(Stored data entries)
┏━━

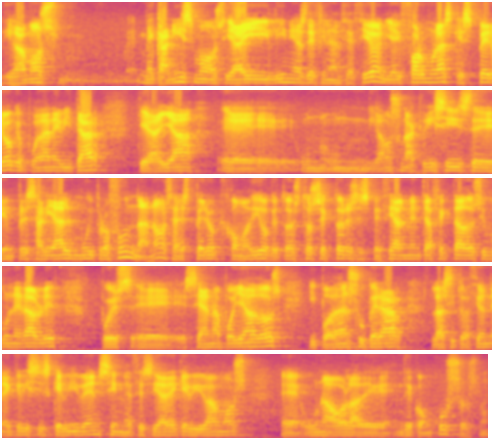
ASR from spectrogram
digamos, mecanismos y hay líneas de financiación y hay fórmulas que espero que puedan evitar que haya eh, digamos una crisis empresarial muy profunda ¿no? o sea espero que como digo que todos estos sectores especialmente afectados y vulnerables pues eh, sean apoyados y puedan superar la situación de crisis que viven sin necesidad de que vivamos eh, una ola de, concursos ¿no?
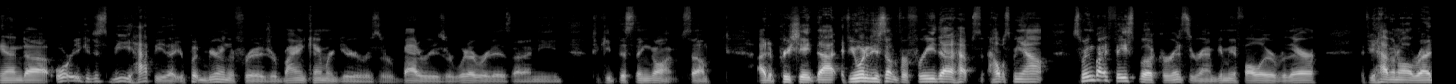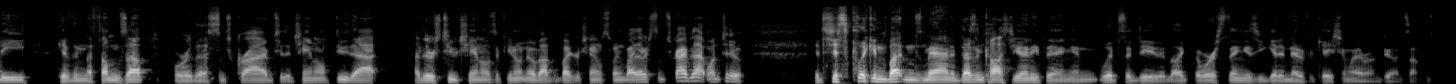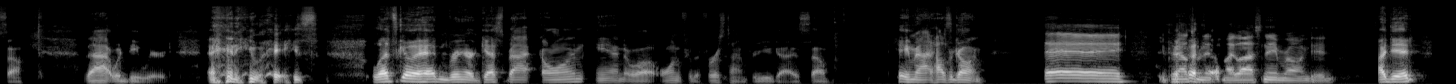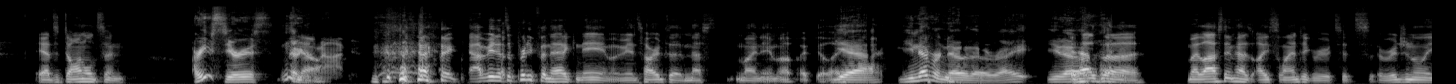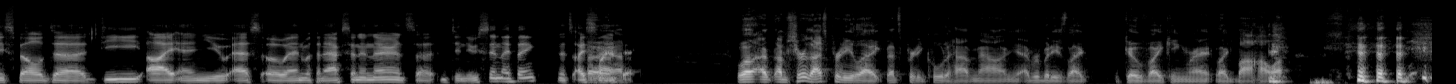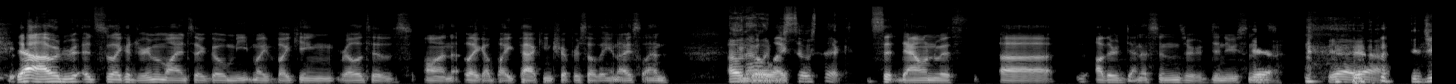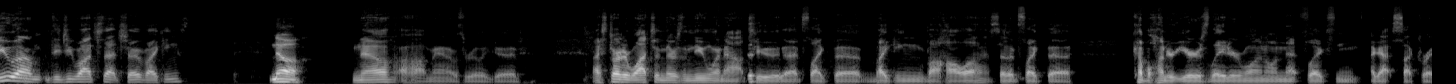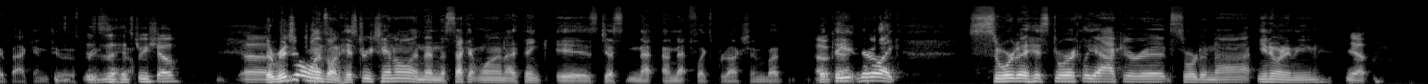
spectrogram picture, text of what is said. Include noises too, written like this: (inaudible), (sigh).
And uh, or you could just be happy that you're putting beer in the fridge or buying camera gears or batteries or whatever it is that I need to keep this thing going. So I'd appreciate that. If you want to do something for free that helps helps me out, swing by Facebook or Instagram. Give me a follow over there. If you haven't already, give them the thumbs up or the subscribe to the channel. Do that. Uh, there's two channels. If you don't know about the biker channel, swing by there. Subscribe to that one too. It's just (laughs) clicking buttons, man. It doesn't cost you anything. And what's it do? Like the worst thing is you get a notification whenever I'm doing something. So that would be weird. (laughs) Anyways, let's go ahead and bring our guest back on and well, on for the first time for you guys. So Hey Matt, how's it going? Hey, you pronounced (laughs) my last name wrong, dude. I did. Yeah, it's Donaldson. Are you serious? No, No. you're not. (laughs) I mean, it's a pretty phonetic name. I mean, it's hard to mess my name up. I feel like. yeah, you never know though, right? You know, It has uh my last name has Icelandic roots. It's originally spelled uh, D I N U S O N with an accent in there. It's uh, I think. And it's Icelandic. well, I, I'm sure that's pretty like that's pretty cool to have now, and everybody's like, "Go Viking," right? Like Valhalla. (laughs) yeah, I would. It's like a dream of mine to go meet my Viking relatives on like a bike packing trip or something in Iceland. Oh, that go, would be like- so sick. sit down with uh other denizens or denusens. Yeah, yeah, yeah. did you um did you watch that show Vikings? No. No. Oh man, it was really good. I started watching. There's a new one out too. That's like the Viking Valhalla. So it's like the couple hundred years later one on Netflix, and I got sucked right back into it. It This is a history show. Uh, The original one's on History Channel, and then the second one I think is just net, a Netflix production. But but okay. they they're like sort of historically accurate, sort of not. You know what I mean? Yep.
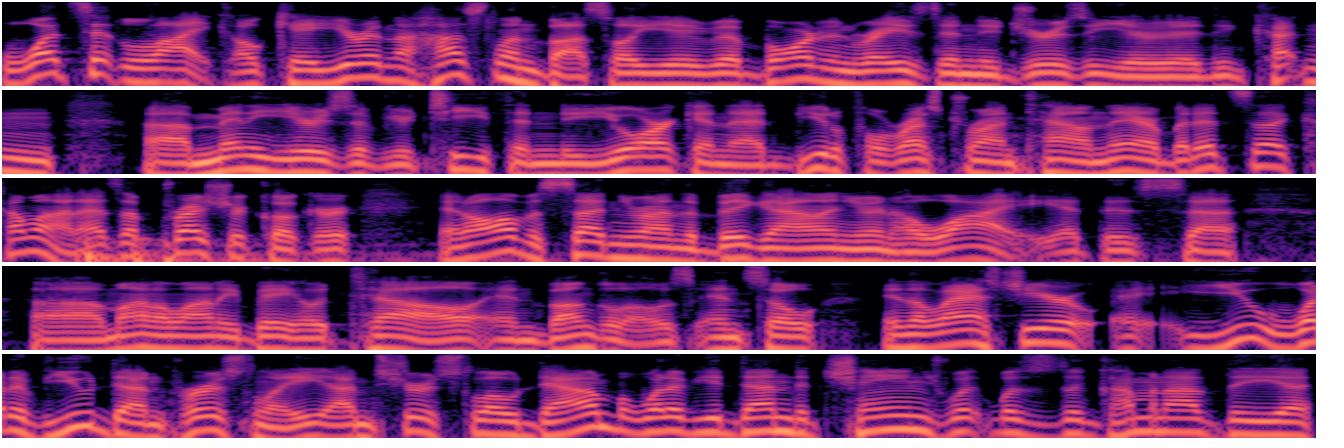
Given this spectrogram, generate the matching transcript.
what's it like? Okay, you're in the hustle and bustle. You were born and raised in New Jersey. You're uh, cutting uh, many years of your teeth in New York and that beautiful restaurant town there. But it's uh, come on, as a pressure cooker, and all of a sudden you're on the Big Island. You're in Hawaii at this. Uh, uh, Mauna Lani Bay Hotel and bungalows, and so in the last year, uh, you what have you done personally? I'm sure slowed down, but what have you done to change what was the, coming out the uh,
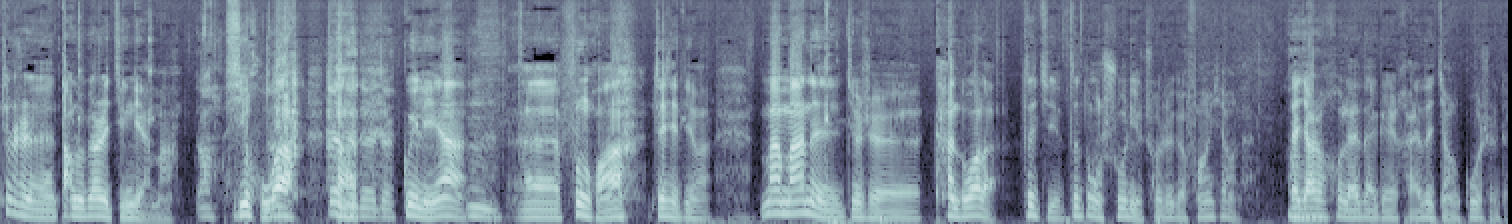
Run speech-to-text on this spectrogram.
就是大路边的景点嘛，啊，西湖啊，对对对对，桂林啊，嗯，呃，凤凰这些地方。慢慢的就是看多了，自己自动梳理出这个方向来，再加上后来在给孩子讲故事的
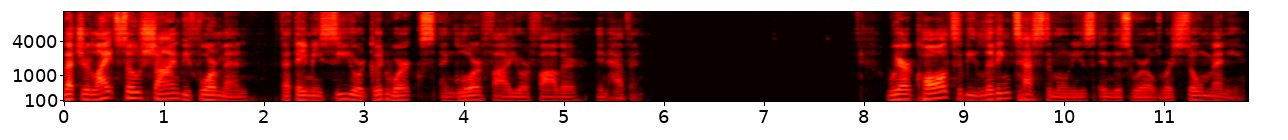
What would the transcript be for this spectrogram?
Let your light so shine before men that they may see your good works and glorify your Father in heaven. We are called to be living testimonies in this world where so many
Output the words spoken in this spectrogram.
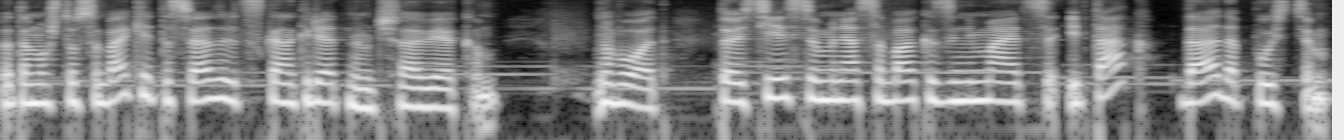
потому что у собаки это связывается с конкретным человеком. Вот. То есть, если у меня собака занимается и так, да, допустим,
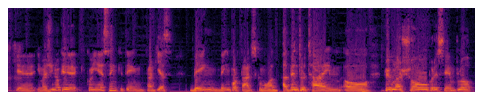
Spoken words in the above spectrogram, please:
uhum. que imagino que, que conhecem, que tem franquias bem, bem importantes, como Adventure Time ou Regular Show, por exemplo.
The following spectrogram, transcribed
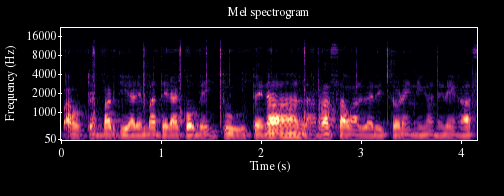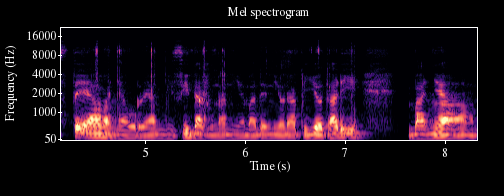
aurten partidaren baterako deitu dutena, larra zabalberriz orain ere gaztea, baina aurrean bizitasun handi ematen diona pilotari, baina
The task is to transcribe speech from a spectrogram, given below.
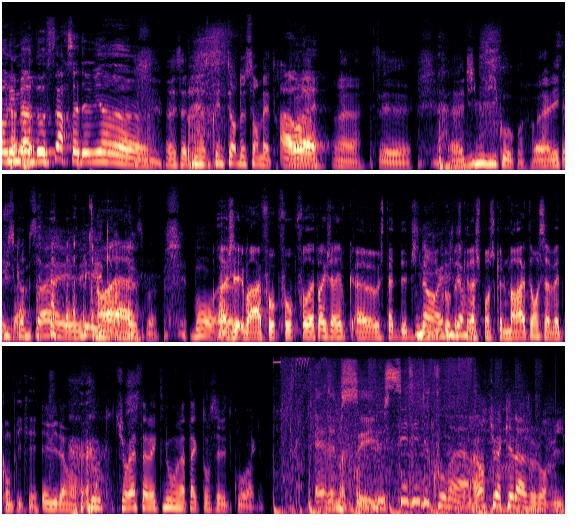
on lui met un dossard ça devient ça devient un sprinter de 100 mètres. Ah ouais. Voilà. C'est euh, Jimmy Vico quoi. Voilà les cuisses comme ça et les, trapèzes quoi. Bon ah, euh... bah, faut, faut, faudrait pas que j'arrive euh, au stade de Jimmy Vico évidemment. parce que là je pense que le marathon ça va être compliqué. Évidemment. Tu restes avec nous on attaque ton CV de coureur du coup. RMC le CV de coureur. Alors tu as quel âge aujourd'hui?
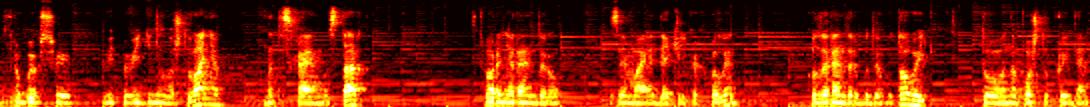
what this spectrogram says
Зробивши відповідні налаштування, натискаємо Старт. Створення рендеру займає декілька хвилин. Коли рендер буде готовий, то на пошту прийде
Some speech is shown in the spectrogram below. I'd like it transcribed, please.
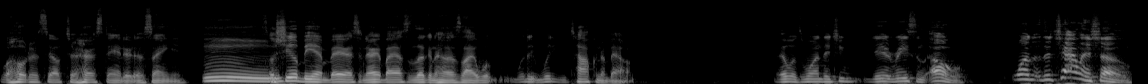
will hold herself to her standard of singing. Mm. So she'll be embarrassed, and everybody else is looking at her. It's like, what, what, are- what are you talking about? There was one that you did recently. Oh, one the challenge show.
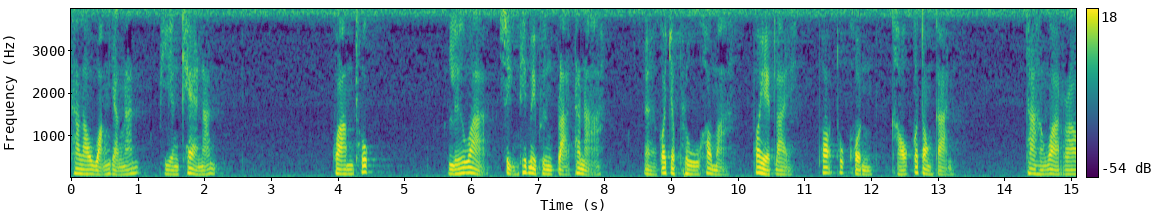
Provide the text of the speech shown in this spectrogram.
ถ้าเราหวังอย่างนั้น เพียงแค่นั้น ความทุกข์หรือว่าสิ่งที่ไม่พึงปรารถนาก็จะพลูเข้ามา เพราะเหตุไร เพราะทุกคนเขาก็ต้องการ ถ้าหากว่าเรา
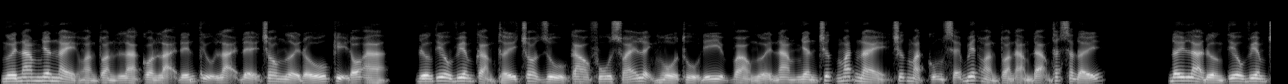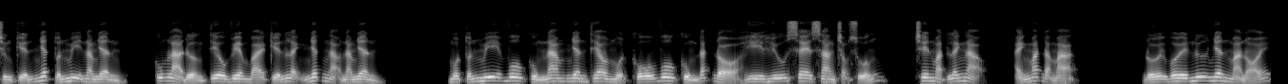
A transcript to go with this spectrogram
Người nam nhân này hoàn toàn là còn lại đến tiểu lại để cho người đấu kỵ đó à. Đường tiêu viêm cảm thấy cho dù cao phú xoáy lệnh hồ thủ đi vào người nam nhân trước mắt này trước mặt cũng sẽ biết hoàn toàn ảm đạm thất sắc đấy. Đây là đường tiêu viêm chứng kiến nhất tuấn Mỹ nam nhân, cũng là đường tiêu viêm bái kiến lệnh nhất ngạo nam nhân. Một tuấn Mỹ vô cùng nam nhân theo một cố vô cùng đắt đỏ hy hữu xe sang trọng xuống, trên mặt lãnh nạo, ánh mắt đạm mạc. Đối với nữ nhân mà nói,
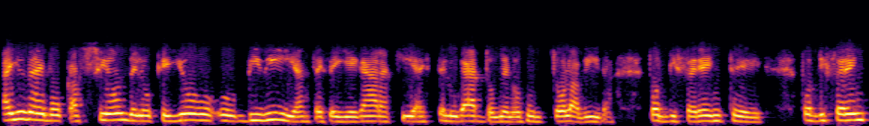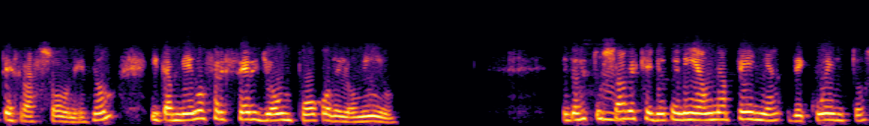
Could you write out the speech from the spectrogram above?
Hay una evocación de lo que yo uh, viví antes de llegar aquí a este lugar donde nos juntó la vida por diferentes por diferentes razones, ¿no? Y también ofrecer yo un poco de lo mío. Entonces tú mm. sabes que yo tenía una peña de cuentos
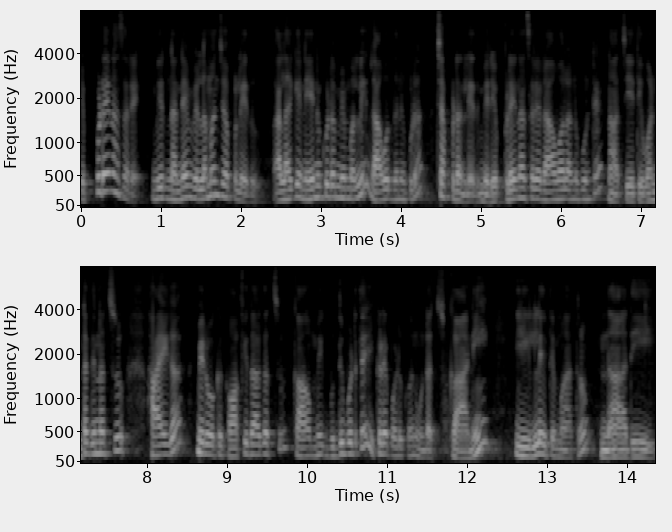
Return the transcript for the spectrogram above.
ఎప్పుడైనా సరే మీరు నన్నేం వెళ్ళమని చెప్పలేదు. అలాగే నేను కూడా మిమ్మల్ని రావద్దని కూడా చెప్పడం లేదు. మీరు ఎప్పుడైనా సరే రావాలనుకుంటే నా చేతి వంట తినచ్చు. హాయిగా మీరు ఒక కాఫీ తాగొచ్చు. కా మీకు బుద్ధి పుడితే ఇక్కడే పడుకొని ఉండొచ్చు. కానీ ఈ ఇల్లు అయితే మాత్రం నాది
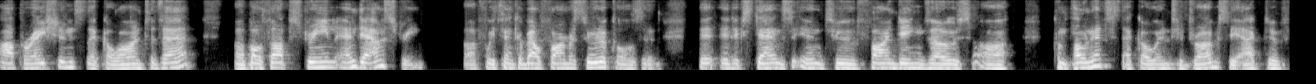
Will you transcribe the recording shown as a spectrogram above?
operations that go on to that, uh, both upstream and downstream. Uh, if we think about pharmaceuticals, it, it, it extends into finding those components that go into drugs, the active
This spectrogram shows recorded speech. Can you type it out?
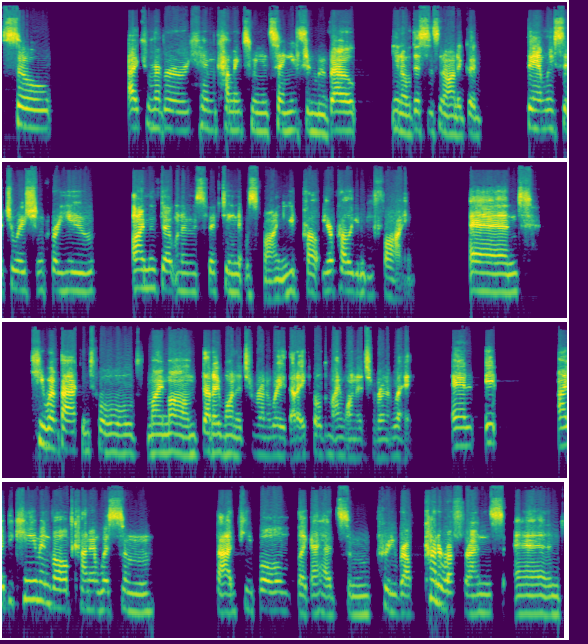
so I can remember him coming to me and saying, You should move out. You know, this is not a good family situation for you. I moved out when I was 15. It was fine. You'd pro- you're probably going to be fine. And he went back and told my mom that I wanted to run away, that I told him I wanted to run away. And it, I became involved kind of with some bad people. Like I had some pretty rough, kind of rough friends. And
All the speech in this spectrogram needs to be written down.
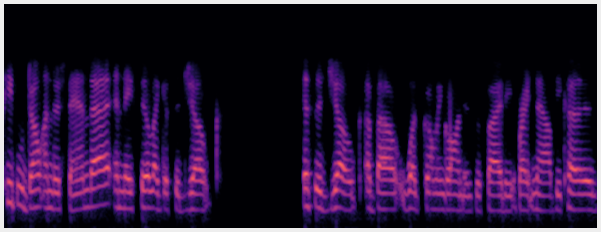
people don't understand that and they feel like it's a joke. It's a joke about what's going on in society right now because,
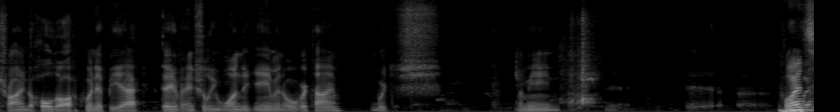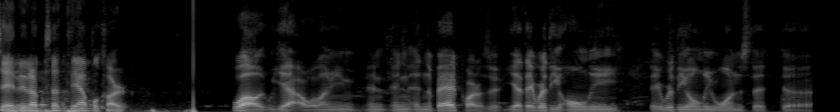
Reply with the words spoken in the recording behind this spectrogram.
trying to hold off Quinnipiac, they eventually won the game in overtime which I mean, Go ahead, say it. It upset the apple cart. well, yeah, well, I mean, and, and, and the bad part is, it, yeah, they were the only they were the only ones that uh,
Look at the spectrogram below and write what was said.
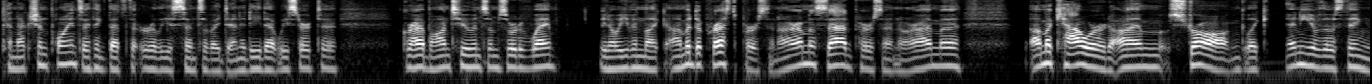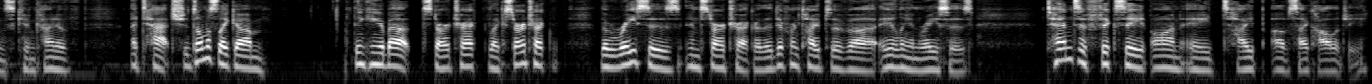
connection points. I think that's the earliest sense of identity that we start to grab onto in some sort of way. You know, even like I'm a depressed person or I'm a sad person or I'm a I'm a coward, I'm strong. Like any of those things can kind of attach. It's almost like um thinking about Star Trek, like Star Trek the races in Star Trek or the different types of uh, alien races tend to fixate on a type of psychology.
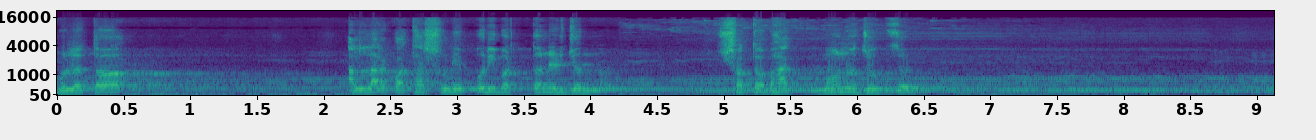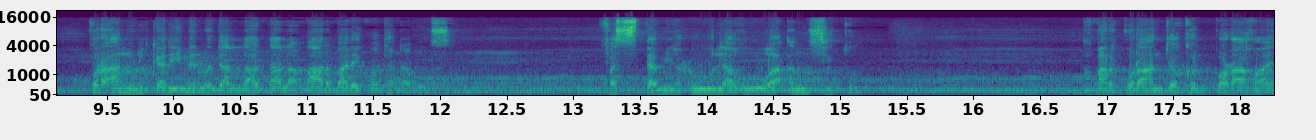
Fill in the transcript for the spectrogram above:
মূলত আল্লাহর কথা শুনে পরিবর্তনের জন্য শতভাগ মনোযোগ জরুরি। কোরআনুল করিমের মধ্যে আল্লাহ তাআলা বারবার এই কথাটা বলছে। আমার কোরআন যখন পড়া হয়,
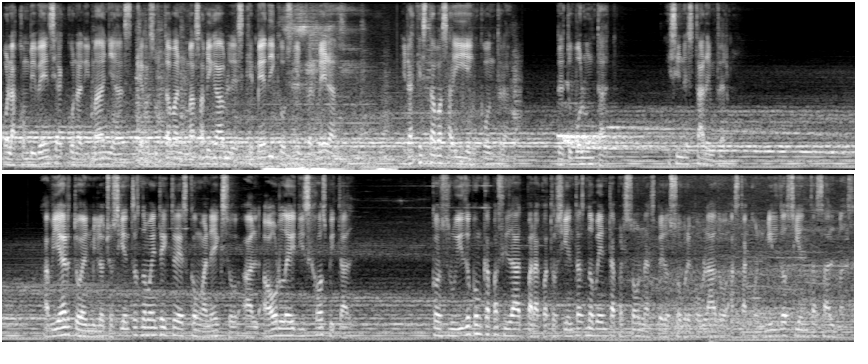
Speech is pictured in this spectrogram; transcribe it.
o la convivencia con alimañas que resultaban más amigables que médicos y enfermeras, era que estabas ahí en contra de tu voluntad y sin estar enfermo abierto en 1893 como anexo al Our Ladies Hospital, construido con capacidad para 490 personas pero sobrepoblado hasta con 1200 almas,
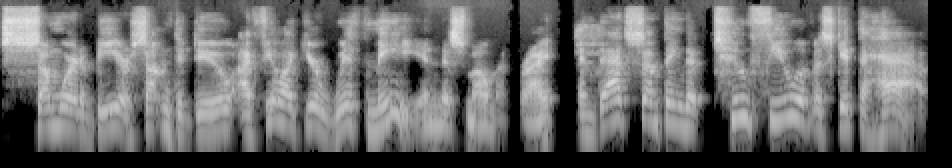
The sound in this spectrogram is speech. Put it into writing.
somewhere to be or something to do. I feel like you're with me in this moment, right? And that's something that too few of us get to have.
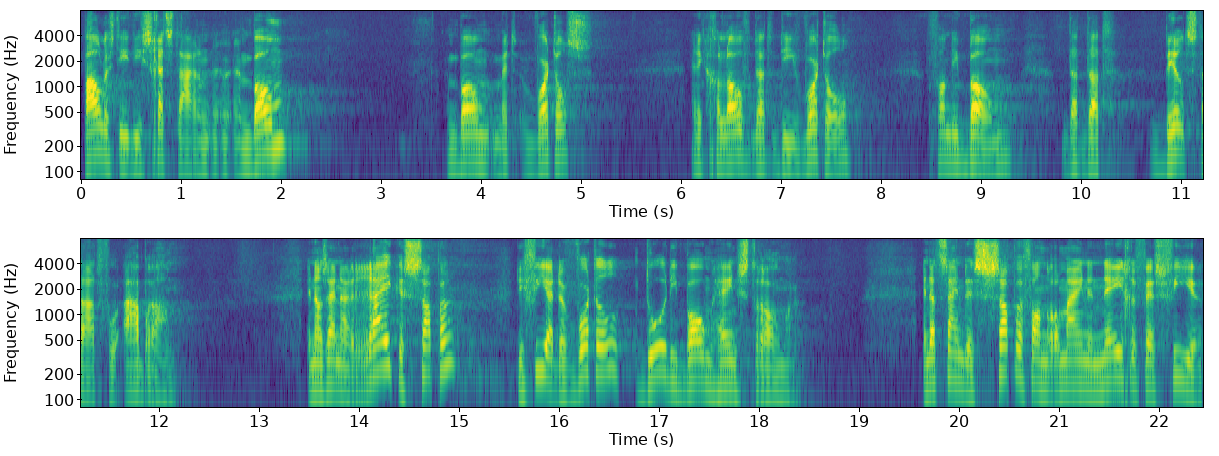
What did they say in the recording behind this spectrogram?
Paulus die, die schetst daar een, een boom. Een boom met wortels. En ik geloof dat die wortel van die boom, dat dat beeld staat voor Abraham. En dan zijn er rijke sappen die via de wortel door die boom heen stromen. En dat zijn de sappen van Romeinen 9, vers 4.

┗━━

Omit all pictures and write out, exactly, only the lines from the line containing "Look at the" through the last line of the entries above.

Solution to this exercise
Look at the spectrogram below and write what was said.
connection points. I think that's the earliest sense of identity that we start to grab onto in some sort of way. You know, even like I'm a depressed person or I'm a sad person or I'm a I'm a coward, I'm strong. Like any of those things can kind of attach. It's almost like um thinking about Star Trek, like Star Trek the races in Star Trek or the different types of uh, alien races tend to fixate on a type of psychology.
Fill in the transcript for the spectrogram above:
মূলত আল্লাহর কথা শুনে পরিবর্তনের জন্য শতভাগ মনোযোগ জরুরি। কোরআনুল করিমের মধ্যে আল্লাহ তাআলা বারবার এই কথাটা বলছে। আমার কোরআন যখন পড়া হয়,
Speech is pictured in this spectrogram; transcribe it.
o la convivencia con alimañas que resultaban más amigables que médicos y enfermeras, era que estabas ahí en contra de tu voluntad y sin estar enfermo abierto en 1893 como anexo al Our Ladies Hospital, construido con capacidad para 490 personas pero sobrepoblado hasta con 1200 almas,
The sound in this spectrogram is speech. Put it into writing.
somewhere to be or something to do. I feel like you're with me in this moment, right? And that's something that too few of us get to have.
What did they say in the recording behind this spectrogram?
Paulus die, die schetst daar een, een boom. Een boom met wortels. En ik geloof dat die wortel van die boom, dat dat beeld staat voor Abraham. En dan zijn er rijke sappen die via de wortel door die boom heen stromen. En dat zijn de sappen van Romeinen 9, vers 4.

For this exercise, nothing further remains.